Browns fans cheered everywhere when Mike Holmgren was hired as the team's president. Holmgren went on to hire Tom Heckert as the GM, and even though both said the team would need to be able to pass the ball they both acknowledged that running the ball was the Browns' strong suit. 

In a trade with quarterback the Denver Broncos in which they gave up Quinn, the Browns were rewarded with running back Peyton Hillis, among other things. The Browns continued to add to the pile of talent in the backfield when they drafted Montario Hardesty in the second round from the University of Tennessee. 

The three backs who, if healthy, will see the most time in the upcoming season are:  Harrison, who is a smaller scat back, Hardesty, an all-around back who stands 6'0" tall and weighs 220 lbs, and Hillis, who will play the role of the bruiser back. 

Also fighting for a roster spot are Chris Jennings and James Davis. 

When defenses are preparing to play the Browns, they might not have to try and stop an explosive passing attack. They will certainly have to find a way to contain all of Cleveland's talented backs along with preparing for an improved Wildcat package that features Cribbs and Seneca Wallace.  

The Browns found an identity last year with smash-mouth football.
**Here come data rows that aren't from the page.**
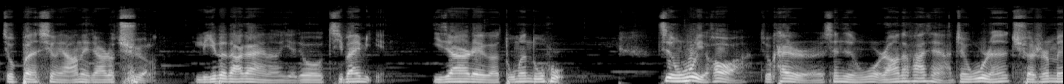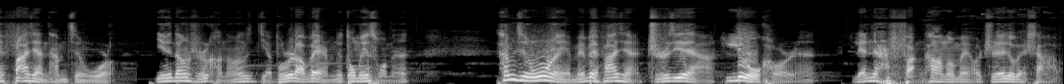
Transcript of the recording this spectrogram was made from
就奔姓杨那家就去了，离得大概呢也就几百米，一家这个独门独户。进屋以后啊，就开始先进屋，然后他发现啊，这屋人确实没发现他们进屋了，因为当时可能也不知道为什么就都没锁门。他们进屋呢也没被发现，直接啊六口人连点反抗都没有，直接就被杀了。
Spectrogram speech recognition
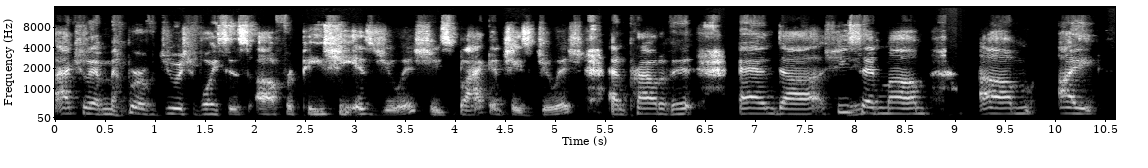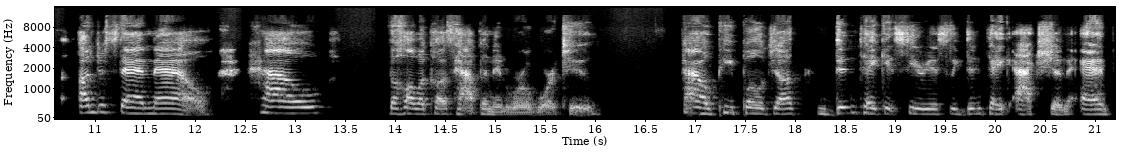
actually a member of Jewish Voices uh, for Peace, she is Jewish. She's Black and she's Jewish and proud of it. And uh, she mm-hmm. said, Mom, um, I understand now how the Holocaust happened in World War II how people just didn't take it seriously, didn't take action. And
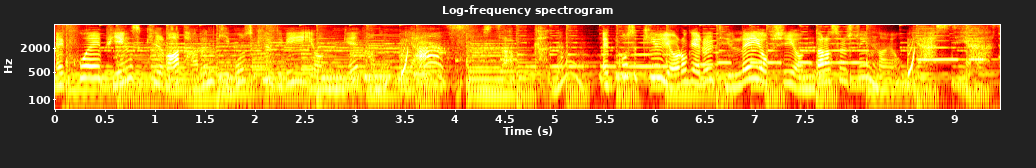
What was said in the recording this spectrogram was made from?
에코의 비행 스킬과 다른 기본 스킬들이 연계 가능? Yas! 쌉 가능? 에코 스킬 여러 개를 딜레이 없이 연달아 쓸 수 있나요? Yas yas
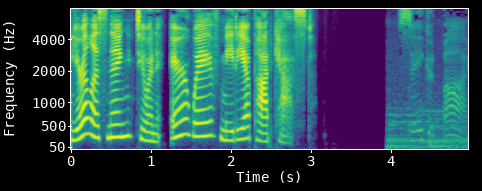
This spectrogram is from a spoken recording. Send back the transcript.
You're listening to an Airwave Media Podcast. Say goodbye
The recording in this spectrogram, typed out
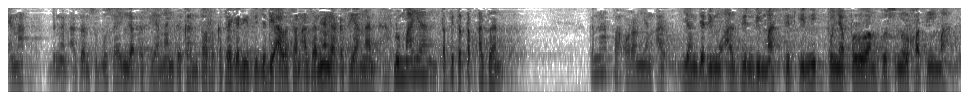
Enak dengan azan subuh saya nggak kesiangan ke kantor ketika gitu. Jadi alasan azannya nggak kesiangan. Lumayan, tapi tetap azan. Kenapa orang yang yang jadi muazin di masjid ini punya peluang husnul khotimah?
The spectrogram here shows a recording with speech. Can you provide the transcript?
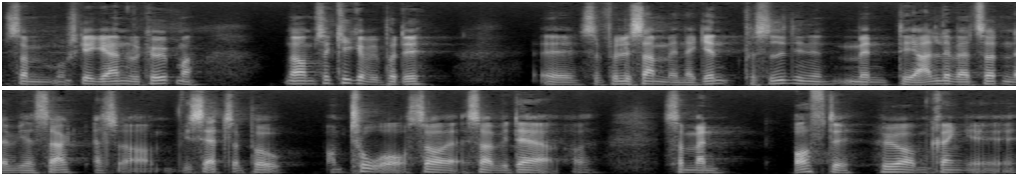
som måske gerne vil købe mig, nå, men så kigger vi på det, øh, selvfølgelig sammen med en agent på sidelinjen, men det har aldrig været sådan, at vi har sagt, altså vi satser på, om to år, så, så er vi der, og, som man ofte hører omkring øh,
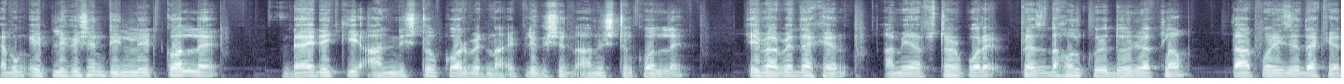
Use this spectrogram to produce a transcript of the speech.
এবং অ্যাপ্লিকেশন ডিলিট করলে ডাইরেক্টলি আনইনস্টল করবেন না। অ্যাপ্লিকেশন আনইনস্টল করলে এইভাবে দেখেন, আমি অ্যাপসটার পরে প্রেস দা হোল্ড করে ধরে রাখলাম। তারপরে এই যে দেখেন,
With even more talent at tailback, that should only be more apparent this season.